[Extracted entries]

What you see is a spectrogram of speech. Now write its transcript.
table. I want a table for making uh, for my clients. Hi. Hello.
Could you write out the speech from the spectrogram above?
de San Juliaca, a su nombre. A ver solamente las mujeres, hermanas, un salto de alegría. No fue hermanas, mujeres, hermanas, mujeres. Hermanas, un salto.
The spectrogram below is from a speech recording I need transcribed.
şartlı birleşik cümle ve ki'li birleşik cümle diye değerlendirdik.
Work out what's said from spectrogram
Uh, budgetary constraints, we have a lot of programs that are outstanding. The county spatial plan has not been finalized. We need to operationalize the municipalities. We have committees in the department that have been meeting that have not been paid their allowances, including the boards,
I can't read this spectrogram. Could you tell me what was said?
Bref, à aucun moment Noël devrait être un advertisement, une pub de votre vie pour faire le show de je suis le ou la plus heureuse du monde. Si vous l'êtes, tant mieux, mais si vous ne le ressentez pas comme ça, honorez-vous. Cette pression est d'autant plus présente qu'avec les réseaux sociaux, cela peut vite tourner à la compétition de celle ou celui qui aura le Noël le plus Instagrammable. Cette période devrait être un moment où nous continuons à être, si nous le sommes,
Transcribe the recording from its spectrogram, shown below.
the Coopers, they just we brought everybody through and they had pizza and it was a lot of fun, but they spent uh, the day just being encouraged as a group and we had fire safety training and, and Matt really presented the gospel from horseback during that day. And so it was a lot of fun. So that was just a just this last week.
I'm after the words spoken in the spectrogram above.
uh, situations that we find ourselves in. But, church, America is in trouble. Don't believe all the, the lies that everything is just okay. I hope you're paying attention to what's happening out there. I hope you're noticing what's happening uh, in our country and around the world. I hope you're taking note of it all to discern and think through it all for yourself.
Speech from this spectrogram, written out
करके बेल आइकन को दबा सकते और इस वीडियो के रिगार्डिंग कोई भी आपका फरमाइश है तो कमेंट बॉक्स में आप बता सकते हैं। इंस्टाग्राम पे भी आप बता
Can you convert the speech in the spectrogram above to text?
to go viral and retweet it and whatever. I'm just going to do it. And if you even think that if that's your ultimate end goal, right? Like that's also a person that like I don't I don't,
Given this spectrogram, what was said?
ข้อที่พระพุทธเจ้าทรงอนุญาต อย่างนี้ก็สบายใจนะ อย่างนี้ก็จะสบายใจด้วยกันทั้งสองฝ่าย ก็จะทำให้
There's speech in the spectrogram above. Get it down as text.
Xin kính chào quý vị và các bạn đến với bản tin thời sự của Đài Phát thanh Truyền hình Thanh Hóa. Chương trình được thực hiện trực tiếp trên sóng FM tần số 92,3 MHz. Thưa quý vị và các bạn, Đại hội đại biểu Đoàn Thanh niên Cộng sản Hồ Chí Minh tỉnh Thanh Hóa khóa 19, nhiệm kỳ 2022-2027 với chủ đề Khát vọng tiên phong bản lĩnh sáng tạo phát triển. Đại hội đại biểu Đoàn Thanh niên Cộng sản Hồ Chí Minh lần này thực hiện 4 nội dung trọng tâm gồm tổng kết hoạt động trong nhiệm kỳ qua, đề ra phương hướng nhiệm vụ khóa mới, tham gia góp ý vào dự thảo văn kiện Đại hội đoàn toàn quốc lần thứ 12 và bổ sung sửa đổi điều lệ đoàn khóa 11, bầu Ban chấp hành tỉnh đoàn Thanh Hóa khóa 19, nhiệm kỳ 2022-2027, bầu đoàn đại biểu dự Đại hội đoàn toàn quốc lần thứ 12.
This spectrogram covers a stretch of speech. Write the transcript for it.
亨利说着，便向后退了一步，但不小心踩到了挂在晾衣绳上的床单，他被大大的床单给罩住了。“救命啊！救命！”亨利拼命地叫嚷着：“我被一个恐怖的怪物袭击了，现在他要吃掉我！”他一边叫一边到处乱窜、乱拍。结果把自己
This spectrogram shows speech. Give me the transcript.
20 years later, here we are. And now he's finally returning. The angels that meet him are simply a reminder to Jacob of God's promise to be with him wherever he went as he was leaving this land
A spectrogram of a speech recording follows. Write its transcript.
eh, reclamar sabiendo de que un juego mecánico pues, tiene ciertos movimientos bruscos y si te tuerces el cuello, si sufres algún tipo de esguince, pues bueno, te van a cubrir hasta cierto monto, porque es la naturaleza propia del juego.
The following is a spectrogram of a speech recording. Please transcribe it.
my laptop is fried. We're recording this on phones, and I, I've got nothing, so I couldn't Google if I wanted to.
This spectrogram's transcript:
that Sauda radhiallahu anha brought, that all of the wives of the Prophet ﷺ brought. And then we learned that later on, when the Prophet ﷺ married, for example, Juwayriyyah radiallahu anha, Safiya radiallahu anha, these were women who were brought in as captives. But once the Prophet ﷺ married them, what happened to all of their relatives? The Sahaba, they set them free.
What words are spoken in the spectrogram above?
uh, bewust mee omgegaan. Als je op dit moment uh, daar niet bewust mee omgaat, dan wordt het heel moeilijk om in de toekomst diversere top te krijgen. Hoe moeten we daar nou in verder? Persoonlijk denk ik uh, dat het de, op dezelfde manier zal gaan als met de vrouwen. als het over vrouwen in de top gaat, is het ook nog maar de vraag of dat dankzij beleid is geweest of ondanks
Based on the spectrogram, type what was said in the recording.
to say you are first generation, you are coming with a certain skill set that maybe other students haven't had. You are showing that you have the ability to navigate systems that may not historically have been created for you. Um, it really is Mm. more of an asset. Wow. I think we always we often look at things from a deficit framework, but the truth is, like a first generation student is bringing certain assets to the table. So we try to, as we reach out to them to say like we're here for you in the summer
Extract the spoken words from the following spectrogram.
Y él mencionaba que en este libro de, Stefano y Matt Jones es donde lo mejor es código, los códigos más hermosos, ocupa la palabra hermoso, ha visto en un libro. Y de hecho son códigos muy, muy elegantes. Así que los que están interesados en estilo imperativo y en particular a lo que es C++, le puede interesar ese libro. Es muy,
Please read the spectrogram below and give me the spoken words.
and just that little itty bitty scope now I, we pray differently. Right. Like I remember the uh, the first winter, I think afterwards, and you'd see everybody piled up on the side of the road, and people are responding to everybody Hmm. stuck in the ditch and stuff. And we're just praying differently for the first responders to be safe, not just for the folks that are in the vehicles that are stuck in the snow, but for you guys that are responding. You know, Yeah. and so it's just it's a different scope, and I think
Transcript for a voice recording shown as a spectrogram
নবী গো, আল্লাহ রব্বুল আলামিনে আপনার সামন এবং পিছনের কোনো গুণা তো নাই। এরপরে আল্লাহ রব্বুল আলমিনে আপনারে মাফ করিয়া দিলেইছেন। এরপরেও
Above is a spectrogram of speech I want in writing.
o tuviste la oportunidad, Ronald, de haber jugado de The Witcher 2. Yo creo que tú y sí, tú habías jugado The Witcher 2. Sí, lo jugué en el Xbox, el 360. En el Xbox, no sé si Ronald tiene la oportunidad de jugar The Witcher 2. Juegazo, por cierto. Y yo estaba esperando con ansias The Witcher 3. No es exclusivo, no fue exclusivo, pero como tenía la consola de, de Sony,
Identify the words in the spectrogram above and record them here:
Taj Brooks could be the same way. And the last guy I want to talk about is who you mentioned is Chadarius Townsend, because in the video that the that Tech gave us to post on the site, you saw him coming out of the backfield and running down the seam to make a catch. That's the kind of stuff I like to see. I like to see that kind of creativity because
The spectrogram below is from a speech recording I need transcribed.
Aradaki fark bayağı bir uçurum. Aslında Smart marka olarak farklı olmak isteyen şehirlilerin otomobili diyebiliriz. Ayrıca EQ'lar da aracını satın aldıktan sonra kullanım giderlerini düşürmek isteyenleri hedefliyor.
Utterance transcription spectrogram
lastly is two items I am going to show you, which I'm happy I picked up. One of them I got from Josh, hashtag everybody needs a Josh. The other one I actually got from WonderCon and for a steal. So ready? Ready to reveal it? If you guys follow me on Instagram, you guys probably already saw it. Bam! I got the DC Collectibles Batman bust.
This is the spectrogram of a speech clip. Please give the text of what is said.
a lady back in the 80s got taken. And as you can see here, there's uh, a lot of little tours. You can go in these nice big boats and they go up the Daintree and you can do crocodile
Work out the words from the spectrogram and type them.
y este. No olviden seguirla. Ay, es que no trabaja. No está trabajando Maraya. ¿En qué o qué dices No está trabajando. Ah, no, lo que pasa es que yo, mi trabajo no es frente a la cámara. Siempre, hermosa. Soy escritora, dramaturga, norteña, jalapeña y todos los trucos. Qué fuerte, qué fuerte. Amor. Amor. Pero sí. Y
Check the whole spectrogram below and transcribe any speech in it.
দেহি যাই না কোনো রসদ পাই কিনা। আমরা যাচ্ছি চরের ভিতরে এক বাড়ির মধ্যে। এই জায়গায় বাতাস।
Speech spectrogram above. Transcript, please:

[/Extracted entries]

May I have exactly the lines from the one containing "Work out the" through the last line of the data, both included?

### Exercise output
Work out the words from the spectrogram and type them.
y este. No olviden seguirla. Ay, es que no trabaja. No está trabajando Maraya. ¿En qué o qué dices No está trabajando. Ah, no, lo que pasa es que yo, mi trabajo no es frente a la cámara. Siempre, hermosa. Soy escritora, dramaturga, norteña, jalapeña y todos los trucos. Qué fuerte, qué fuerte. Amor. Amor. Pero sí. Y
Check the whole spectrogram below and transcribe any speech in it.
দেহি যাই না কোনো রসদ পাই কিনা। আমরা যাচ্ছি চরের ভিতরে এক বাড়ির মধ্যে। এই জায়গায় বাতাস।
Speech spectrogram above. Transcript, please:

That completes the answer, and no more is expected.